// composer.json
{
    "require": {
        "php": "^7.1.3",
        "ext-iconv": "*",
        "composer/package-versions-deprecated": "^1.11", // 1.11.99
        "knplabs/knp-markdown-bundle": "^1.7", // 1.7.0
        "knplabs/knp-paginator-bundle": "^2.7", // v2.8.0
        "knplabs/knp-time-bundle": "^1.8", // 1.8.0
        "nexylan/slack-bundle": "^2.0,<2.2.0", // v2.0.0
        "php-http/guzzle6-adapter": "^1.1", // v1.1.1
        "sensio/framework-extra-bundle": "^5.1", // v5.2.0
        "stof/doctrine-extensions-bundle": "^1.3", // v1.3.0
        "symfony/asset": "^4.0", // v4.1.4
        "symfony/console": "^4.0", // v4.1.4
        "symfony/flex": "^1.0", // v1.17.6
        "symfony/framework-bundle": "^4.0", // v4.1.4
        "symfony/lts": "^4@dev", // dev-master
        "symfony/orm-pack": "^1.0", // v1.0.6
        "symfony/security-bundle": "^4.0", // v4.1.4
        "symfony/serializer-pack": "^1.0", // v1.0.1
        "symfony/twig-bundle": "^4.0", // v4.1.4
        "symfony/web-server-bundle": "^4.0", // v4.1.4
        "symfony/yaml": "^4.0", // v4.1.4
        "twig/extensions": "^1.5" // v1.5.2
    },
    "require-dev": {
        "doctrine/doctrine-fixtures-bundle": "^3.0", // 3.0.2
        "easycorp/easy-log-handler": "^1.0.2", // v1.0.7

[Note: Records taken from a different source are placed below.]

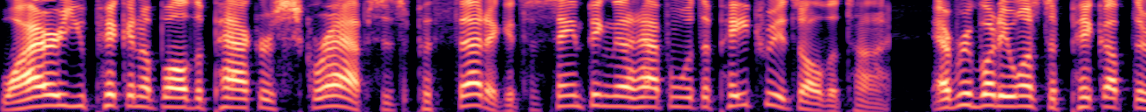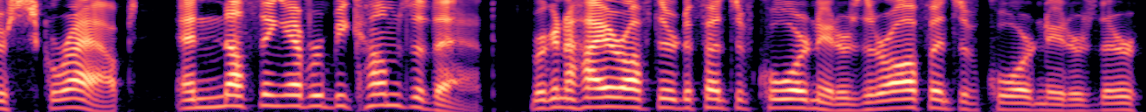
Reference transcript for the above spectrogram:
Why are you picking up all the Packers scraps? It's pathetic. It's the same thing that happened with the Patriots all the time. Everybody wants to pick up their scraps, and nothing ever becomes of that. We're going to hire off their defensive coordinators, their offensive coordinators, their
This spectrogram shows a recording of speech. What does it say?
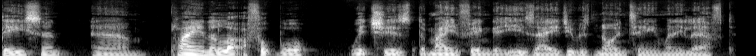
decent, um, playing a lot of football, which is the main thing at his age. He was 19 when he left.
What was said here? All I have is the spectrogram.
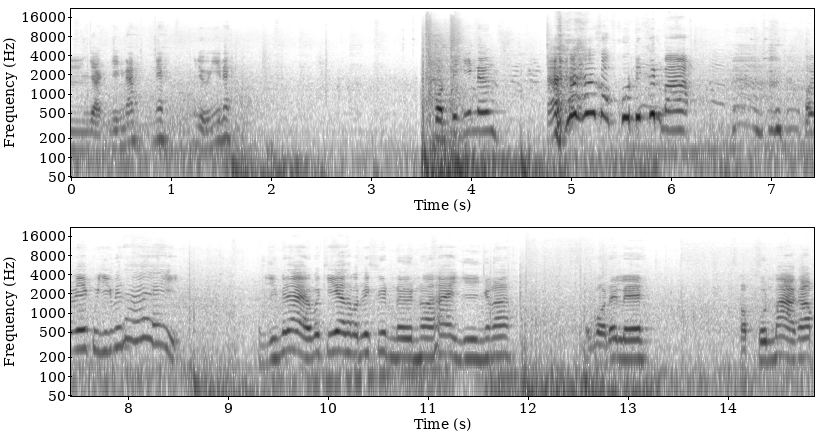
ม อยากยิงนะ เนี่ยมันอยู่อย่างนี้นะกดไปนิดนึง ขอบคุณที่ขึ้นมาเพราะเมกูยิงไม่ได้ ผมยิงไม่ได้ เมื่อกี้ถ้ามันไม่ขึ้นเนินมาให้ยิงกันนะ ผมบอกได้เลย ขอบคุณมากครับ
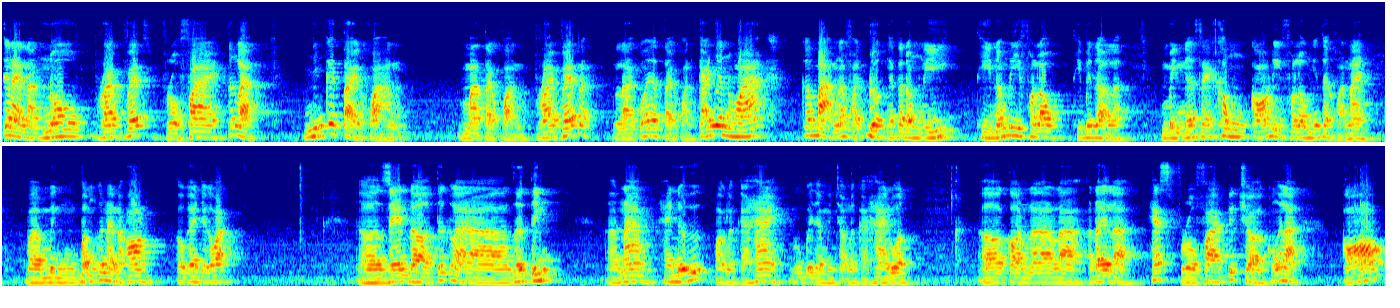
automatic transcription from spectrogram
cái này là no private profile. Tức là những cái tài khoản mà tài khoản private á, là có là tài khoản cá nhân hóa các bạn nó phải được người ta đồng ý thì nó mới đi follow. Thì bây giờ là mình nó sẽ không có đi follow những tài khoản này và mình bấm cái này là on. Ok cho các bạn? Uh, gender tức là giới tính uh, nam hay nữ hoặc là cả hai. Bây giờ mình chọn là cả hai luôn. Uh, còn là, là ở đây là has profile picture có nghĩa là có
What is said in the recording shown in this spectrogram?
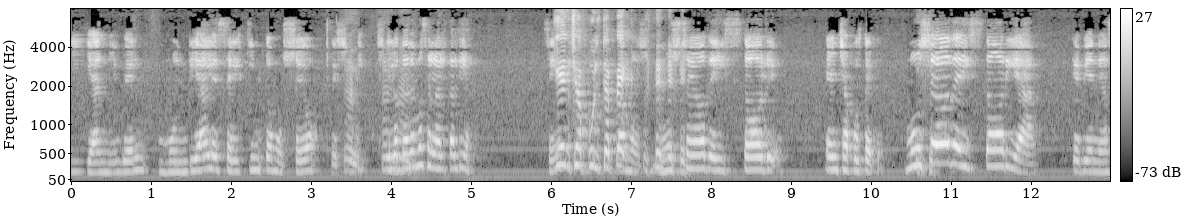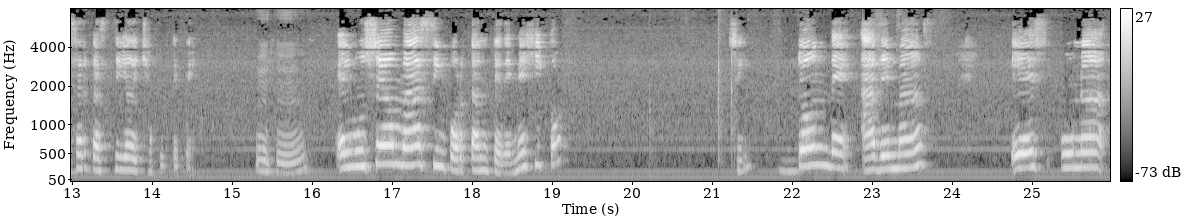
y a nivel mundial es el quinto museo de su tipo. Y lo tenemos en la alcaldía. Y en Chapultepec. museo de Historia. En Chapultepec. Museo de Historia, que viene a ser Castillo de Chapultepec. El museo más importante de México, ¿sí? donde además es una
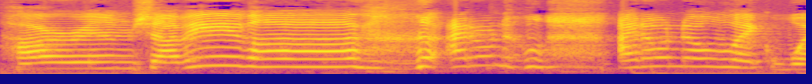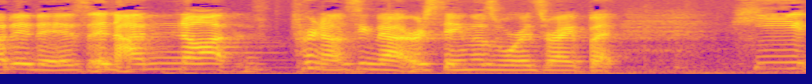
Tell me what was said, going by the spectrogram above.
Harim Shabiba. I don't know. I don't know like what it is and I'm not pronouncing that or saying those words right but he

        "fzaninotto/faker": "^1.7", // v1.8.0
        "symfony/debug-bundle": "^3.3|^4.0", // v4.1.4
        "symfony/dotenv": "^4.0", // v4.1.4
        "symfony/maker-bundle": "^1.0", // v1.7.0
        "symfony/monolog-bundle": "^3.0", // v3.3.0
        "symfony/phpunit-bridge": "^3.3|^4.0", // v4.1.4
        "symfony/profiler-pack": "^1.0", // v1.0.3
        "symfony/var-dumper": "^3.3|^4.0" // v4.1.4
    }
}